A Chrysler Sebring sits in front of the Chrysler logo at the New York International Auto Show in New York April 1, 2010.
A Chrysler Sebring sits in front of the Chrysler logo at the New York International Auto Show in New York April 1, 2010. Reuters

It would not be denied that the bankruptcies of automakers General Motors (GM) and Chrysler were two of the largest in the U.S. history pegged at $83.5 billion and $39.9 billion, respectively.

In 2009, Chrysler emerged from bankruptcy under the management control of Italy's Fiat SpA and GM came out of bankruptcy in July 2010, only after the federal government agreed to a $17.4 billion bailout for GM and Chrysler. The government also agreed to invest about $7.5 billion in GMAC and Chrysler Financial LLC.

Last week, GM reported $2.2 billion quarterly profit, its third consecutive quarter of profitability and positive cash flow for the three months ended Sept. 30 and expects profitable year-end results for calendar 2010. On the other hand, Chrysler incurred a loss of $84 million during the past three months has raised its annual profit forecast to $700 million.

Meanwhile, two University of Illinois experts in bankruptcy law are saying that the legal principles applied in the bankruptcy reorganizations of GM and Chrysler were misguided, and have ultimately undermined the distributional norms of bankruptcy reorganizations.

It would be slightly less troubling if GM and Chrysler were just political aberrations, and could be viewed by courts as byproducts of the extraordinary economic and political pressure of preventing two-thirds of the American automotive industry from disappearing, law professor Charles Tabb said. But that's not the case. These types of bankruptcies have been happening for some time; Chrysler and GM just brought it to the forefront.

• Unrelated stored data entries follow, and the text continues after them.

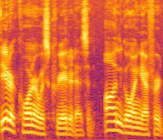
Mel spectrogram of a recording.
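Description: A man's fairly low voice at a fairly quick pace, with very wide pitch swings. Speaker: interview host. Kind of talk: show introduction. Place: hall.

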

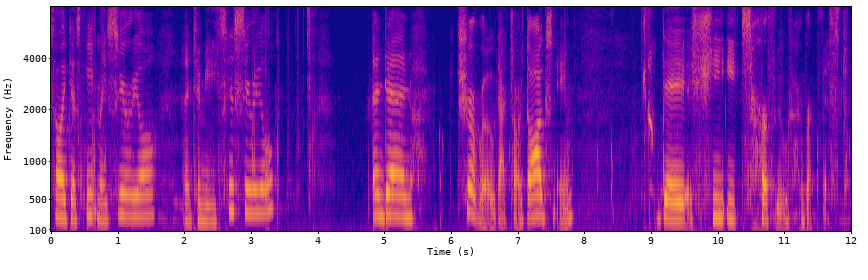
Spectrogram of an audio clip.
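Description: A woman's high voice with ordinary pitch variation, a very slow pace and long, frequent pauses, over light background noise. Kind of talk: casual gameplay narration.

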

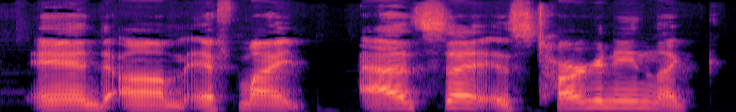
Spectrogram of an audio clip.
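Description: A man speaks with faint music playing in the background. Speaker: online business tutor. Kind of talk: tutorial. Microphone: webcam.

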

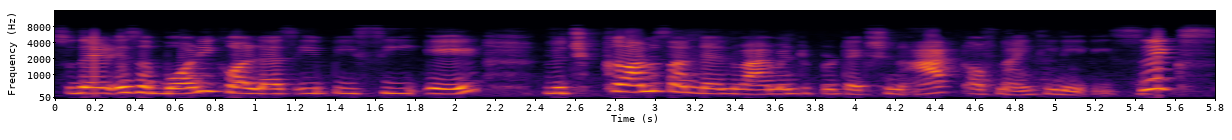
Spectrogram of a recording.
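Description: A soft-spoken woman in an animated tone at a moderate pace. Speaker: online science teacher. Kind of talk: live online class. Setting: live stream. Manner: speaking softly.

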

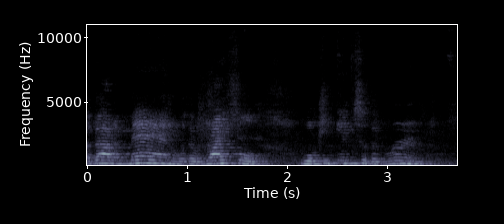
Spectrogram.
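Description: A woman at a very slow pace with fairly even intonation, plus audible room echo and light background noise. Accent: Australian. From Australia. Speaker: spoken word poet. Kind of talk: performance poetry. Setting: stage at a hotel venue. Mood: grave, sorrowful, impassioned. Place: stage.

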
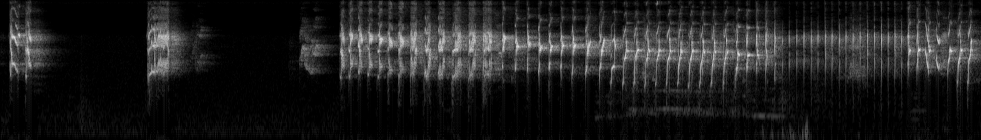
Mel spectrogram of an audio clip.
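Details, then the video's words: Lovebird in 'gacor' singing form, a lure to make other lovebirds reply with 'ngekek'. Three short scratchy chirps, then a sustained, very rapid, buzzing high-pitched chatter that rolls on for over six seconds. "Pancingan Lovebird Gacor Burung Lakbet apapun pasti Nyaut Ngekek"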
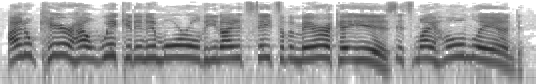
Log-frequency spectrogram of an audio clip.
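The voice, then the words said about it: Midwestern American accent. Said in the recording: “I have a Midwestern accent”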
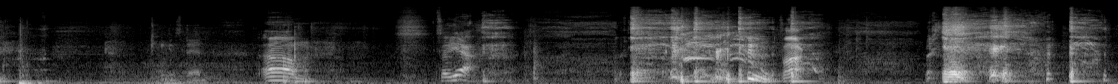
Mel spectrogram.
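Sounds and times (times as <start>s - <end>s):
speech: 1.9s - 3.2s, 4.4s - 5.0s, 7.1s - 8.2s, 9.4s - 10.2s
man coughing fit while drinking coffee: 4.8s - 5.2s, 6.2s - 8.3s, 9.3s - 11.1s.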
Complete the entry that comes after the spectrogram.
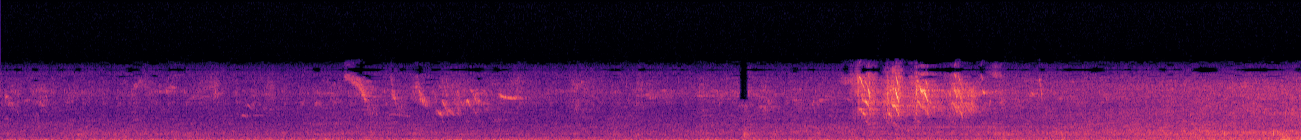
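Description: Small birds chirping in short falling chirps, in two clusters a few seconds apart, over a steady low background rumble that grows louder near the end.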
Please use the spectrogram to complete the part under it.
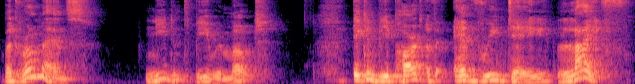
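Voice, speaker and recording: Theatrical man, swooping pitch, roomy sound. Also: sing-song, warm tone. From Alaska. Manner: florid, mock-genteel, dramatic emphasis and pauses. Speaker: host reading aloud from a book. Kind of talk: comedic theatrical book reading with asides to viewers. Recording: roomy, echoey room sound.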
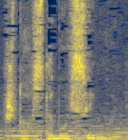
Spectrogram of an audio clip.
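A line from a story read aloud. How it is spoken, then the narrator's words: Worried whisper. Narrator (Russian): прошептала Матерь Божия с беспокойством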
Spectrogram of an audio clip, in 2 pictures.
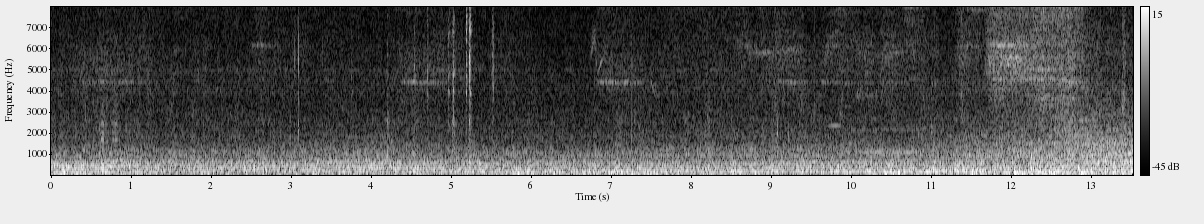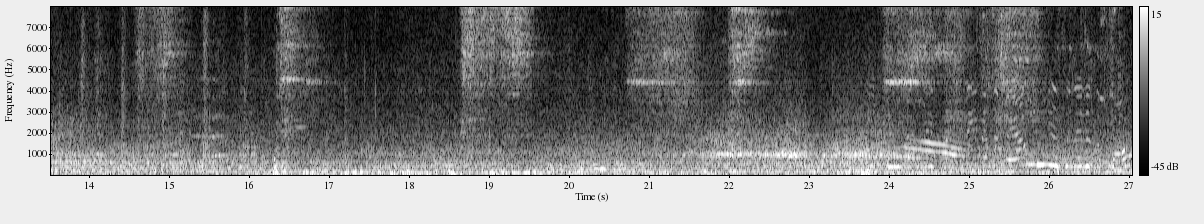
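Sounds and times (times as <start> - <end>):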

A consumer advocate Ralph Nader wrote to President Obama recently, urging him to delay a planned initial public offering (IPO) for General Motors in which the automaker is reportedly planning to raise over $10 billion through sale of common shares.

Traditionally, a bankrupt company might use Chapter 11 of the Bankruptcy Code to reorganize its business and try to become profitable again. Management continues to run the day-to-day business operations but all significant business decisions must be approved by a bankruptcy court.

Following the bankruptcy filing, the U.S. Trustee, the bankruptcy arm of the Justice Department, will appoint one or more committees to represent the interests of creditors and stockholders in working with the company to develop a plan of reorganization to get out of debt. The plan must be accepted by the creditors, bondholders, and stockholders, and confirmed by the court.

However, in GM and Chrysler's case, the reorganization was done not by plan, but by sale.

Law experts warn that the Chrysler and GM bankruptcies both illustrate that there's no clear distinction between reorganization by plan and reorganization by sale.

The acute danger this presents is that a nominal sale structure could be used to effectuate a purely internal boot-strap reorganization, another law professor Ralph Brubaker said. That would distribute the value of the reorganized debtor entity among creditors in a manner that contravenes their relative priority rights in the debtor's assets.

One of the big risks is that insiders could put deals together for their own benefit and take value in a company away from the stakeholders who have a superior entitlement to them, according to Tabb.

The cumulative effect of the Chrysler and GM bankruptcies essentially erases the foundation of positive law that has been in existence for at least a century, while simultaneously heralding the death of the fundamental distributive principles that are the essence of bankruptcy law, according to the article, published in the University of Illinois Law Review.

Positive law may be characterized as law actually and specifically enacted or adopted by proper authority for the government of an organized jural society.

When examined from a historical perspective, what transpired in the GM case - and what the Second Circuit's Chrysler opinion sanctions - was precisely what the Supreme Court prohibited in a series of decisions dating back to the late 1800s, the professors say.

Those decisions ultimately formed the basis for Chapter 11's codification of creditors' priority rights in corporate reorganizations.

What we're dealing with in bankruptcy is the ultimate satisfaction of creditors' claims, Brubaker said. So it goes back to a very basic question of what payment rights do creditors have when there's not enough money to go around.

The experts argue that in bankruptcy proceedings the very nature of Chapter 11 along with the adversarial system of the justice system tends to elevate so-called extraordinary and exceptional relief, which can be filed when there is no other plain, speedy and adequate remedy available to a person.

You could credibly paint every major corporate bankruptcy as an emergency to some extent, Brubaker said. In GM and Chrysler, there's no bad guy you could point the finger at and blame. It's the context for this sort of thing to happen without anyone really being at fault or nefarious.